But what happens if a defensive mind takes the next logical step and calls both at the same time?
There are almost as many ways to create or call a "Hybrid Defense" as there are defensive minds in the NFL. Is the defensive coach coming from a 3-4 background or a 4-3 background? What does the team's personnel dictate?
Almost every NFL defense is "multiple" and uses a variety of looks and packages to fit the situation. There are also several "hybrid" defenses that incorporate principles from both the 3-4 and 4-3 fronts. However, when the words "Hybrid Defense" appear, it is Pete Carroll's defense in Seattle that immediately leaps to mind.
The Seattle Seahawks' defense wasn't really revolutionary in its ideas, at least not the same way as Landry's 4-3 defense, or Dick LeBeau's Zone Blitz concepts. Carroll's innovation was to use what is effectively 3-4 personnel to fill out a 4-3 defensive front, and put them in position to make it work.
The alignment is obviously a 4-3 Under front -- the Seahawks have used an Over front as well, with the defensive tackle on the "strong" side of the offense -- but looking at the assignments, this is two different defenses.
The right half of the front is playing a classic 4-3 Under defense. The "LEO" takes the place of the weakside defensive end, but could also be called the "JACK" from a 1-gap 3-4 defense. The "DT" is the same as the Under Tackle from the 4-3 Under defense we looked at last week, and both players attack a single gap.
On the left side of the line, the NT is a classic 3-4 nose tackle, with the same job as the defensive fronts we discussed above. His job is to control the center of the offensive line, take on double teams, and be an immovable object that can make a tackle if a team runs at him. The left, "base", or "closed" defensive end plays two gaps as well, and is similar to a defensive end from a 3-4 defense.
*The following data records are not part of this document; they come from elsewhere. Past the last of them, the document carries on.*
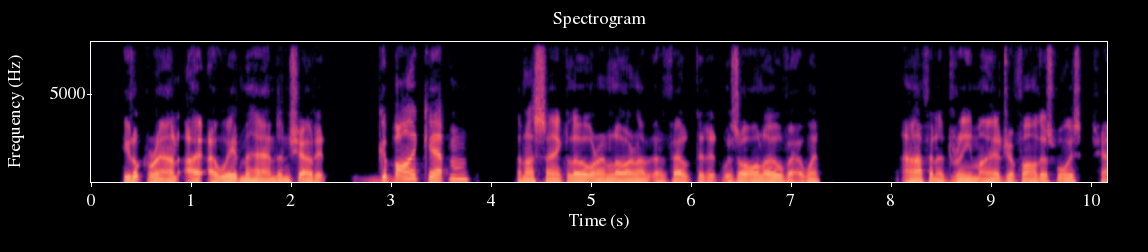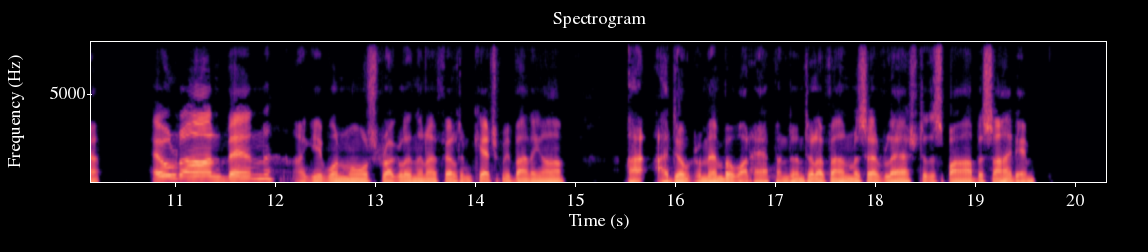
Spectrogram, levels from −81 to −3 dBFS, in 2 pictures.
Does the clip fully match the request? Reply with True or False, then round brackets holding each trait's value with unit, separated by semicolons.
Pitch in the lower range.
True (120 Hz)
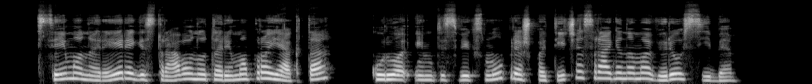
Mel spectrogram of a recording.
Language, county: Lithuanian, Šiauliai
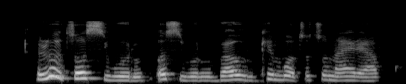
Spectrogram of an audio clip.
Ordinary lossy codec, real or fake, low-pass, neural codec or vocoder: none; real; none; none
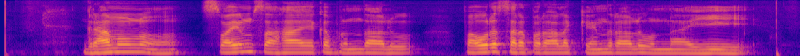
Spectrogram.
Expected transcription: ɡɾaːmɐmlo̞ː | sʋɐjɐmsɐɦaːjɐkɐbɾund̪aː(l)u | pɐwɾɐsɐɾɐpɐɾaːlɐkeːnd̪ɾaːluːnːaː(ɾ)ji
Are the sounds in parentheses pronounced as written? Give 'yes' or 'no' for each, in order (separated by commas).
yes, no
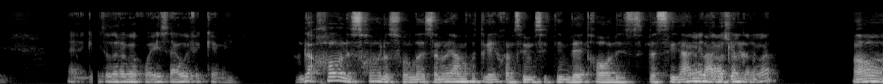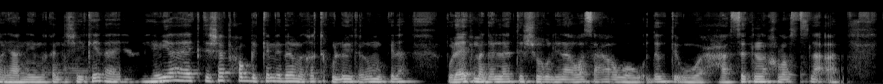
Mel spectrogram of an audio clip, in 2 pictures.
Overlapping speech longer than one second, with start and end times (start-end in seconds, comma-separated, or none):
none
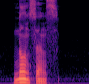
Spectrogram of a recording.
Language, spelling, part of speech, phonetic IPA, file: Polish, nonsens, noun, [ˈnɔ̃w̃sɛ̃w̃s], Pl-nonsens.ogg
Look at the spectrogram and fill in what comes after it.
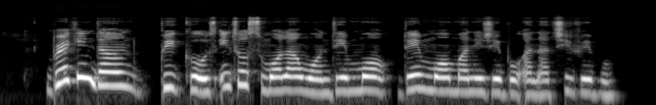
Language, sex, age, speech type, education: Nigerian Pidgin, female, 15-29, spontaneous, tertiary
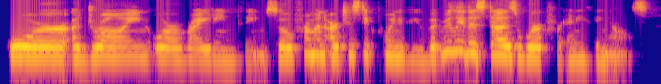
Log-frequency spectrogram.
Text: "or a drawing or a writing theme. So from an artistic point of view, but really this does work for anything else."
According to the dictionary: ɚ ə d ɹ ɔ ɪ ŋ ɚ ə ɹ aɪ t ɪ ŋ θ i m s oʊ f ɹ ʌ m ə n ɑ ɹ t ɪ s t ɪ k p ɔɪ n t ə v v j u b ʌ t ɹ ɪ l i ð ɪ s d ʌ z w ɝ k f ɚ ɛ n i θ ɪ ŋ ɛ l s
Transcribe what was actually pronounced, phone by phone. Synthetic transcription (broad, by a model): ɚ ə d ɹ ɔ ɪ ŋ ɚ ə ɹ aɪ t ɪ ŋ θ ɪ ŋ s oʊ f ɹ ʌ m ə n ɑ ɹ t ɪ s t ɪ k p ɔɪ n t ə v v j u b ʌ t ɹ ɪ l i ð ɪ s d ʌ z w ɝ k f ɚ ɛ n i θ ɪ ŋ ɛ l s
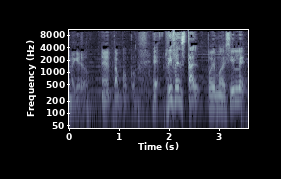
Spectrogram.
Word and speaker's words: Riefenstahl: Si Leo le vas a decir Riefenstahl. – Yo le digo Leni Riefenstahl. – Leni Riefenstahl. Lo escuchamos a Leo. Como, acá es como Leo le diga en la pronunciación.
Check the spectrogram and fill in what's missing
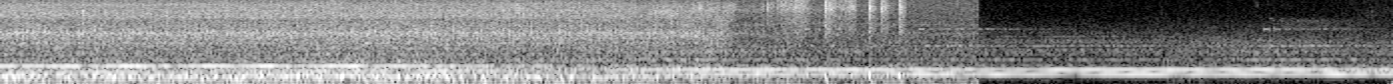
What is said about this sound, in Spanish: El sonido de mi computadora la describo de la siguiente manera. Es un sonido que viene de los ventiladores de la PC, los cuales cumplen una función en específico. Este sonido siempre lo escucho por las mañanas y por las noches.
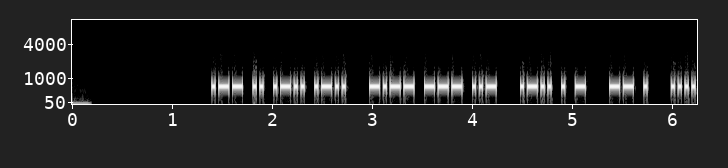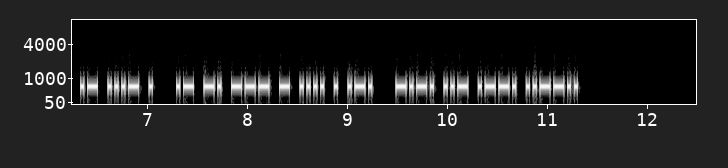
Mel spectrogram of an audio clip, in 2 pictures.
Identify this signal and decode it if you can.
Morse code, heard as a keyed tone, about 36 wpm, 700 Hz. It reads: WILL YOU LET ME HAVE ANOTHER CUP?
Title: Sentences from Top 1600 Words 35wpm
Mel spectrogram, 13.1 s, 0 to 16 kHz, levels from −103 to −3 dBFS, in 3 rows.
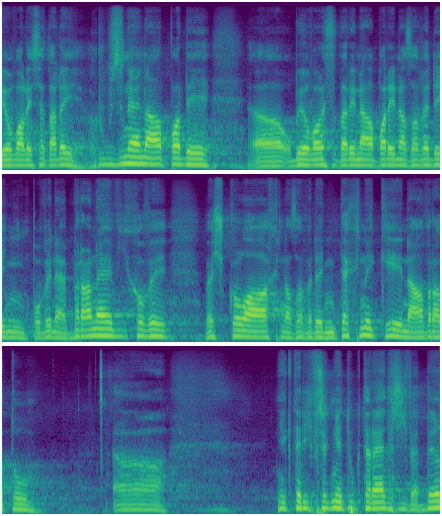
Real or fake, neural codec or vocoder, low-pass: fake; autoencoder, 48 kHz, 128 numbers a frame, DAC-VAE, trained on Japanese speech; 14.4 kHz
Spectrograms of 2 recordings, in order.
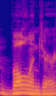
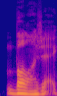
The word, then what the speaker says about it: Bollinger: And it's not Bollinger, it's Boulanger.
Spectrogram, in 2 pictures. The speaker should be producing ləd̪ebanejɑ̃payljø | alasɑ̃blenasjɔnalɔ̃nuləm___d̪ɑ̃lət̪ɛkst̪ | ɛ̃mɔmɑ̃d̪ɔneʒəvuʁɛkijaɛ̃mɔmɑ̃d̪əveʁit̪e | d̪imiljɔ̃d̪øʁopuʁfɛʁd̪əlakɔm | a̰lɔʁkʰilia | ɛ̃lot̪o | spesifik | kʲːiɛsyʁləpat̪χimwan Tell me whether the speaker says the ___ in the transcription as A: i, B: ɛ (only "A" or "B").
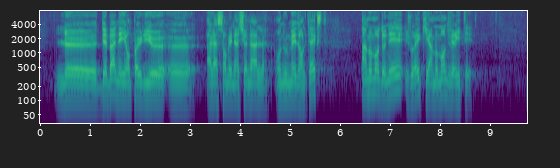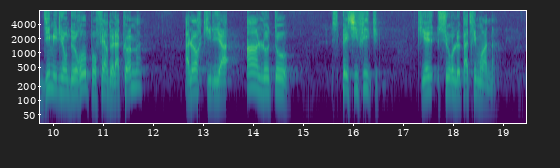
B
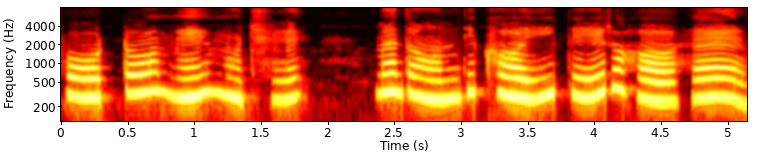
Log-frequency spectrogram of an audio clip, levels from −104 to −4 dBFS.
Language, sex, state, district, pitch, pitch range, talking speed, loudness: Hindi, female, Madhya Pradesh, Umaria, 285 Hz, 275-325 Hz, 95 wpm, -16 LUFS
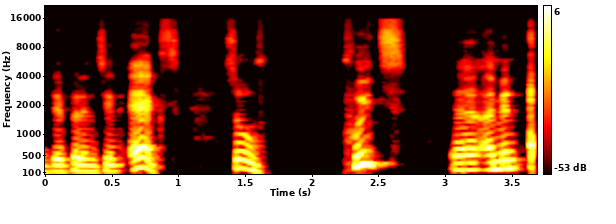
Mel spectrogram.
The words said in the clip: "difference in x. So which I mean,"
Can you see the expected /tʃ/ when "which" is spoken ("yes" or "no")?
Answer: no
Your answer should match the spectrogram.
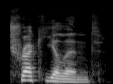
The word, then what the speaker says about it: truculent: And it's pronounced truculent, according to the dictionary at least.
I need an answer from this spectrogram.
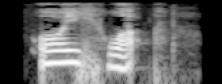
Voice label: fault, Cayuga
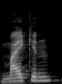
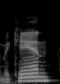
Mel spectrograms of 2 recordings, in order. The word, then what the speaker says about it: Mikan: obviously we got george miken not mccann my bad uh i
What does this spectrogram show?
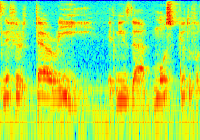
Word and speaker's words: Nefertari: It's Nefertari.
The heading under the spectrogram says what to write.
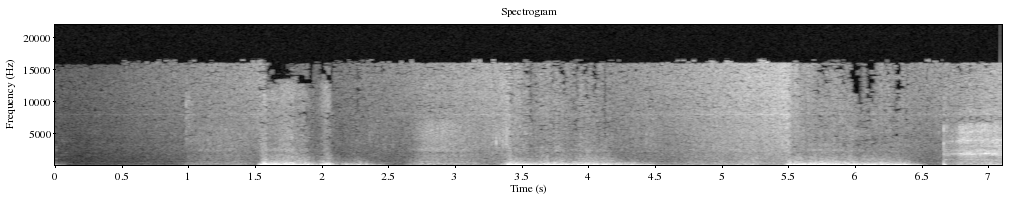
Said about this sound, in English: And that was last year's storm, not this year's.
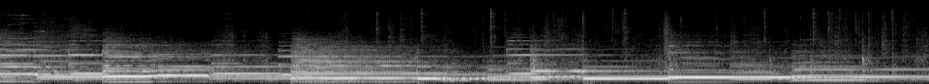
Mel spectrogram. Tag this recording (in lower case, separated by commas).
saxophone, brass instrument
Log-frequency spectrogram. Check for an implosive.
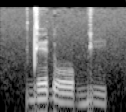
present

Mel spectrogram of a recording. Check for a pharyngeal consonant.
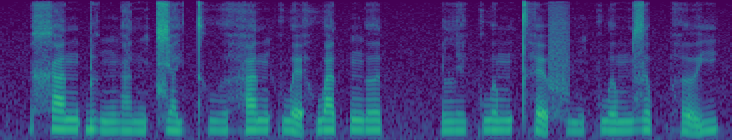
absent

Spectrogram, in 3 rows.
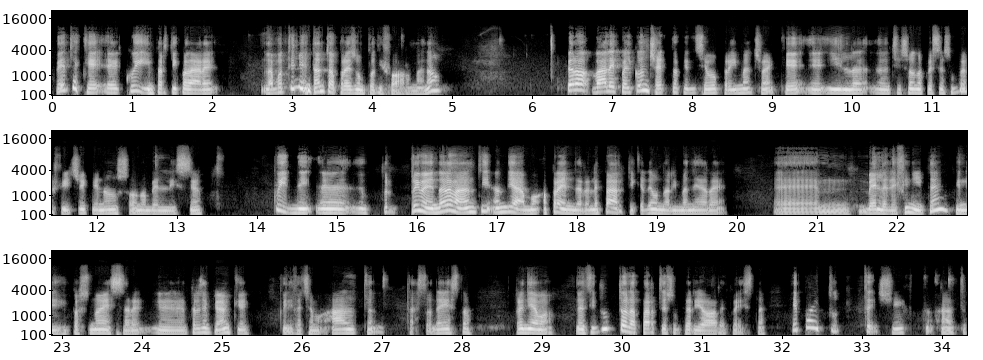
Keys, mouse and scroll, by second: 1.6 middle click, 1.9-3.0 middle drag, 3.0-4.0 scroll down 1, 4.0 scroll down 1, 4.3-5.6 scroll up 1, 5.6 middle click, 6.3-7.0 scroll up 1, 7.0-10.4 middle drag, 10.4-12.0 scroll up 1, 16.3 Tab, 26.8-29.6 right drag, 33.9-34.3 right drag.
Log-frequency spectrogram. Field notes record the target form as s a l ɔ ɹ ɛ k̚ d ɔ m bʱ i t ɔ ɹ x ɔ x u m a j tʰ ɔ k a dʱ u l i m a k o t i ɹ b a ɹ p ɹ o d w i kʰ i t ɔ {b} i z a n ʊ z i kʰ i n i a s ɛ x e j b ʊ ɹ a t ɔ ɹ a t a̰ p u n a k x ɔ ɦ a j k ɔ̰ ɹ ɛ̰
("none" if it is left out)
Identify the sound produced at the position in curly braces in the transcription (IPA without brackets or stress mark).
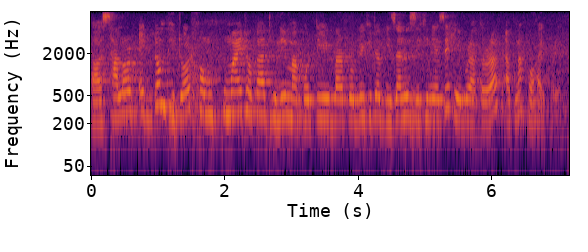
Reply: b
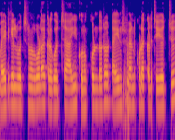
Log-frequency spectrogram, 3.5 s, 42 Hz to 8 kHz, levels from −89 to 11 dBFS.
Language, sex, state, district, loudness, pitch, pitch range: Telugu, male, Andhra Pradesh, Srikakulam, -16 LUFS, 150 Hz, 140-155 Hz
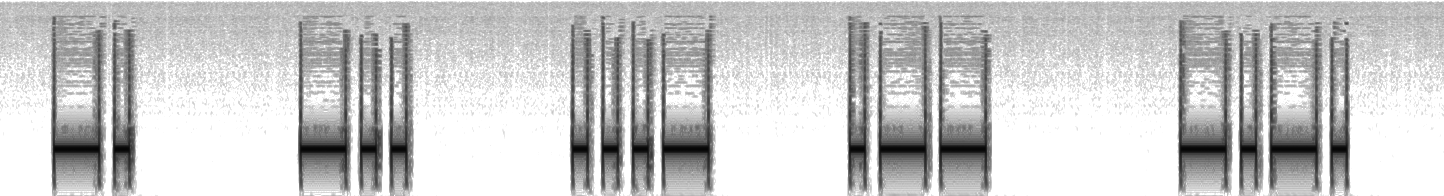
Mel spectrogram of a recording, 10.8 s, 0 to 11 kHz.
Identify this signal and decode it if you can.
Morse code, heard as a keyed tone, about 10 wpm, spaced as for 5 wpm, 800 Hz. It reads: NDVWC
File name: LEZIONI / 5 LBVC / 5 LBVC ws 10wpm 3733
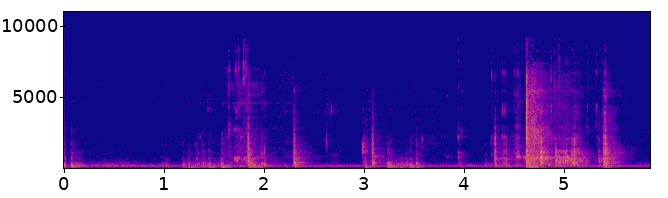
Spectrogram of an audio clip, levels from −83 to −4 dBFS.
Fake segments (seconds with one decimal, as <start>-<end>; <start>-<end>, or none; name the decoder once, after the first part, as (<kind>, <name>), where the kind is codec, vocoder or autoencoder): 0.0-2.3 (vocoder, WaveNeXt)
Translated to the Giants' defense, Both Olivier Vernon or Jason Pierre-Paul could play the LEO position, though neither really has the explosive quickness that players like Bruce Irvin, Von Miller, or Khalil Mack possess. On the other side, Owa Odighizuwa or Kerry Wynn are good fits as the left defensive end, with the strength to control both the right tackle and tight end if necessary.
Both Harrison or Hankins can play the nose tackle, while Hankins and Jay Bromley can play the Under Tackle.
Like last week's look at the 4-3 defense, this was just an introduction to the schemes and concepts of the 3-4 defense. Much like the 3-4 defense, there have been many takes on the 3-4, tailored to fit teams or even players with special talents.
One thing to keep in mind when thinking about defenses in the NFL is that while these concepts are the starting point, they aren't the ending point. Few, if any, NFL teams are all 4-3 Over, or 2-Gap 3-4, or run any one front. They all mix and match concepts, looks, and packages, and none of them really fit into neat little boxes.
Does that mean that we've wasted our time the last two weeks? Of course not! Recognizing the basics of all the schemes and alignments gives insight into what the defensive coordinator is trying to do on any one play, or recognizing what he wants to do from the base defense -- which is really the defense they'd like to stay in for as many plays as possible. It just means that football is more complicated than two teams of very large men banging into each other for an hour while they each try to move an oddly shaped ball to one end of the field or the other.
Next week we'll put a bow on the defensive line and start our discussion of the defensive secondary.